If even half the other recipes in the book are as good as this one, I'll be buying this book very soon. What I like about the book so far:
- Just about all the recipes I've read so far are, like, real food. You don't need a bunch of weird ingredients you've never heard of before,; you're most likely going to have most of the stuff in your pantry or fridge already, or at least know which aisle of the market to find it in. And, because it's mostly all recognizable stuff, the kids are way more likely to eat it. 'Nuff said.
- She includes the cost per serving for each meal. All of them are under $1.85 per serving, and a lot of them are under $1.00 per serving.
- Most of the recipes are on the quick side, and she includes time-saving tips (like cooking basics and large batches ahead of time and freezing, and cooking one meal that will be used for two).
- She also includes recipes for making your own "convenience foods"...those vegan versions of non-vegan ingredients (like meat, mayo, etc.) that you can get at the grocery store, but usually at a steep price. I'm not sure I'll go quite so far as to make my own seitan (vegan meat) because we're not strictly vegan, but for those with food allergies or who want to be strict vegans, these made-at-home versions could be a significant money saver (and you can skip those weird chemical additives in many of them).
- She includes a chart showing which ingredients will be cheaper to make yourself rather than buy, and the approximate cost savings.
So, overall, I think I'm going to get a lot out of this book.
Oh, and here's the recipe for the Southwestern Black Bean and Corn Chowder:
1 T olive oil
1 medium yellow onion, chopped
2 garlic cloves, minced
3 cups cooked or 2 (15.5-ounce) cans black beans, drained and rinsed (I used home-cooked)
1 (14-ounce) can diced fire-roasted tomatoes, undrained (I used plain canned tomatoes)

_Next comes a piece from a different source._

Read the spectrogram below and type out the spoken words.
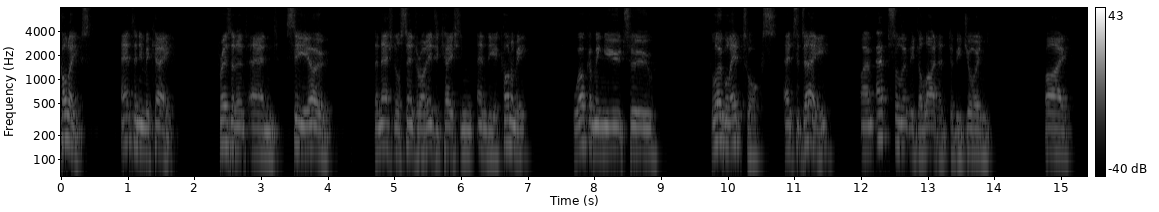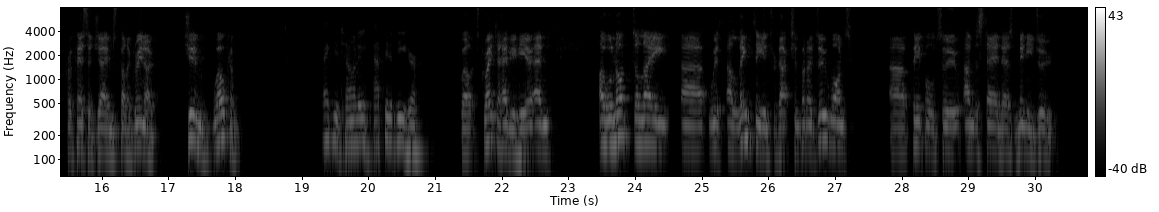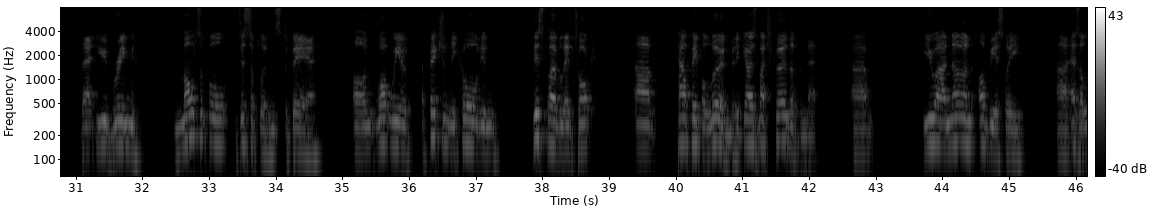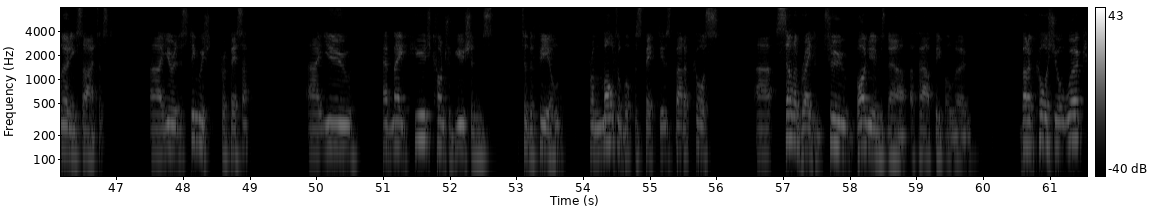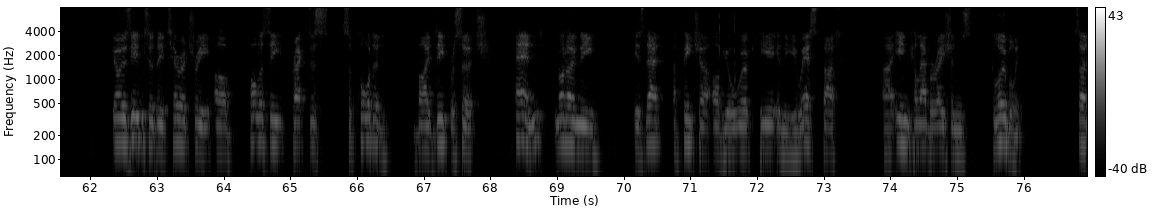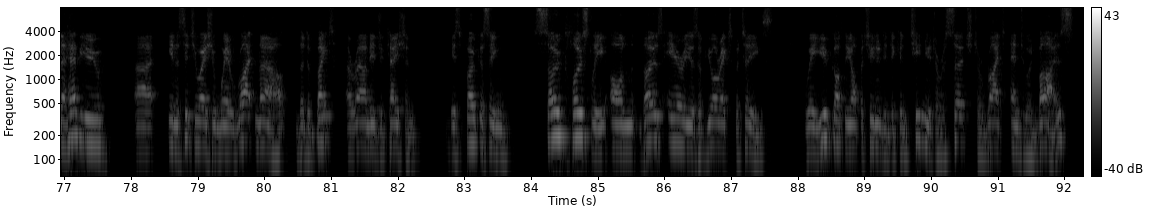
Colleagues, Anthony McKay, President and CEO, the National Centre on Education and the Economy, welcoming you to Global Ed Talks. And today, I am absolutely delighted to be joined by Professor James Pellegrino. Jim, welcome. Thank you, Tony. Happy to be here. Well, it's great to have you here. And I will not delay uh, with a lengthy introduction, but I do want uh, people to understand, as many do, that you bring multiple disciplines to bear on what we have affectionately called in this Global Ed talk um, how people learn, but it goes much further than that. Um, you are known, obviously, uh, as a learning scientist. Uh, you're a distinguished professor. Uh, you have made huge contributions to the field from multiple perspectives, but of course, uh, celebrated two volumes now of How People Learn. But of course, your work goes into the territory of policy practice supported by deep research. And not only is that a feature of your work here in the US, but uh, in collaborations globally. So to have you uh, in a situation where right now the debate around education is focusing so closely on those areas of your expertise where you've got the opportunity to continue to research, to write, and to advise,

1 (4-ounce) can chopped mild green chiles, drained (I went easy for the sake of the kids, and left some to be added by the adults as desired)

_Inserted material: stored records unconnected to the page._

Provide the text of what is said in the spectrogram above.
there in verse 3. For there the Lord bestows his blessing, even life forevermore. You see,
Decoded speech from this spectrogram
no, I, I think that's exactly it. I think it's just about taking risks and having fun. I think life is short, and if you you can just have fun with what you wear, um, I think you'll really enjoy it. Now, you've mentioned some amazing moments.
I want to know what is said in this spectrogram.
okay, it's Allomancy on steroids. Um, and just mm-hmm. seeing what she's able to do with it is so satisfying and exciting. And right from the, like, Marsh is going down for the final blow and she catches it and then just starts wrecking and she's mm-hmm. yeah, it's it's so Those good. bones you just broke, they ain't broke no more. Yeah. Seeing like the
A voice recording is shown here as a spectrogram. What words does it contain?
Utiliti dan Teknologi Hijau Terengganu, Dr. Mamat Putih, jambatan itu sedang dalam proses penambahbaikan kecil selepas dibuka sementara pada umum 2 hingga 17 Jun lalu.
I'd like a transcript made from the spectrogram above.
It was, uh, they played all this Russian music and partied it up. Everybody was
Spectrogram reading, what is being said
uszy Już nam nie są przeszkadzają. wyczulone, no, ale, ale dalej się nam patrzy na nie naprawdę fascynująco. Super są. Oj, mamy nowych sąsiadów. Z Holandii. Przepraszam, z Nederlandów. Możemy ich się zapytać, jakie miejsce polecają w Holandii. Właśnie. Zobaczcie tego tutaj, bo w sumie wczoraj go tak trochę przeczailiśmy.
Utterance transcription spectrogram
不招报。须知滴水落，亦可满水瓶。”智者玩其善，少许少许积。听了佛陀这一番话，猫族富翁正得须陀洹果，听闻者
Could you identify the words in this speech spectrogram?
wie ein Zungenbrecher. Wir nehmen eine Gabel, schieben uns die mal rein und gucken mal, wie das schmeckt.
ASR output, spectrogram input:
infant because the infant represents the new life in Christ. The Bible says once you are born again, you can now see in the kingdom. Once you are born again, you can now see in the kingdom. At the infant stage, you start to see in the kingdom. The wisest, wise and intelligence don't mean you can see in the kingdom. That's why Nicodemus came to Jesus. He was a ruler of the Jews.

1 1/2 cups fresh or thawed frozen corn kernels (I used frozen)
1 t chili powder
1/2 t ground cumin
1/2 t smoked paprika (optional) (I used regular paprika)
3 cups vegetable stock (I used homemade)
Salt and black pepper
Tortilla chips (I served with home-made Artisan bread)
- In large pot, heat the oil over medium heat. Ad the onion and garlic, cover, and cook until softened, about 5 minutes.
- Stir in the beans, tomatoes with their juice, chiles, corn, chili powder, cumin, and paprika, if using. Add the stock and season with salt and peper to taste. (The amount of salt needed depends on the saltiness of your stock). Simmer until the chowder is hot and the flavors have developed, 30 to 40 minutes.
- To serve, ladle the chowder into bowls and top each bowl with tortilla chips.
And, yes, the kids ate it. A couple of them even went back for seconds ;)